VA releases veteran suicide statistics by state

  • Published
On Sept. 15, the Department of Veterans Affairs released findings from its analysis of veteran suicide data for 50 states, Puerto Rico and the District of Columbia.

The release is part of VA's comprehensive examination of more than 55 million records, dated 1979 to 2014, which will be used to develop and evaluate suicide prevention programs across every state.

The new data include veteran suicide rates and overall suicide rates by state, age group and gender, and list the most common suicide methods. Analysis of this information will help VA’s Office of Mental Health and Suicide Prevention gain insight into high-risk populations and share that information with community-based health care providers and partners, continuing to expand the network of support for veterans.

Among the VA’s findings:

-- Findings show there is variability across the nation in the rates and numbers of deaths by suicide among veterans. Overall, the veteran rates mirror those of the general population in the geographic region, with the highest rates in Western states. While there are higher rates of suicide in some states with smaller populations, most veteran suicides are still in the heaviest populated areas. 
-- The suicide rate among middle-age and older adult veterans remains high. In 2014, approximately 65 percent of all veterans who died by suicide were age 50 or older. 
-- After adjusting for differences in age and sex, risk for suicide was 22 percent higher among veterans when compared to U.S. non-veteran adults. After adjusting for differences in age, risk for suicide was 19 percent higher among male veterans when compared to U.S. non-veteran adult men. After adjusting for differences in age, risk for suicide was 2.5 times higher among female veterans when compared to U.S. non-veteran adult women. 

“These findings are deeply concerning, which is why I made suicide prevention my top clinical priority,” said VA Secretary Dr. David J. Shulkin. “I am committed to reducing veteran suicides through support and education. We know that of the 20 suicides a day that we reported last year, 14 are not under VA care. This is a national public health issue that requires a concerted, national approach.”

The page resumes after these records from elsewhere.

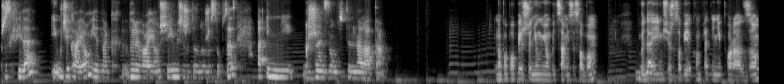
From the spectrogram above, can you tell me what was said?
przez chwilę i uciekają, jednak wyrywają się i myślę, że to jest duży sukces, a inni grzęzną w tym na lata. No bo po pierwsze nie umieją być sami ze sobą. Mhm. Wydaje mi się, że sobie kompletnie nie poradzą.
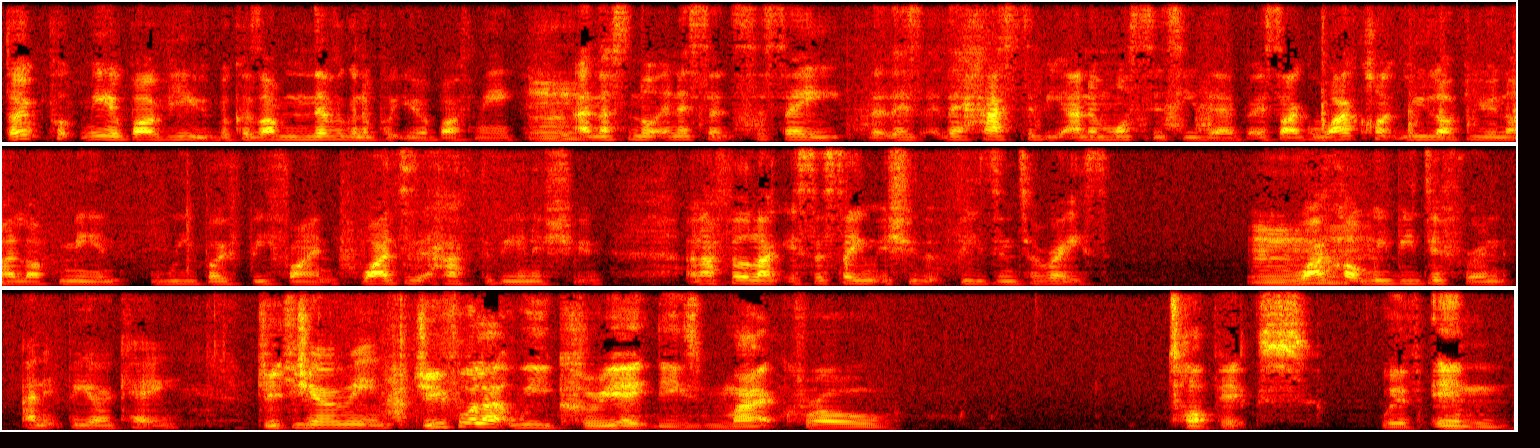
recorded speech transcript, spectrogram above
Don't put me above you because I'm never going to put you above me. Mm. And that's not in a sense to say that there's there has to be animosity there. But it's like, why can't you love you and I love me and we both be fine? Why does it have to be an issue? And I feel like it's the same issue that feeds into race. Mm. Why can't we be different and it be okay? Do, Do you know what I mean? Do you feel like we create these micro topics within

Veterans who are in crisis or having thoughts of suicide, and those who know a veteran in crisis, can call the Veterans Crisis Line for confidential support 24 hours a day, seven days a week, 365 days a year. Call 800-273-8255 and press 1, chat online at, or text to 838255.

Visit the mental health section of the VA website for a full copy of the report. For more information on VAs suicide prevention campaign, visit Be There. (Courtesy of VA News)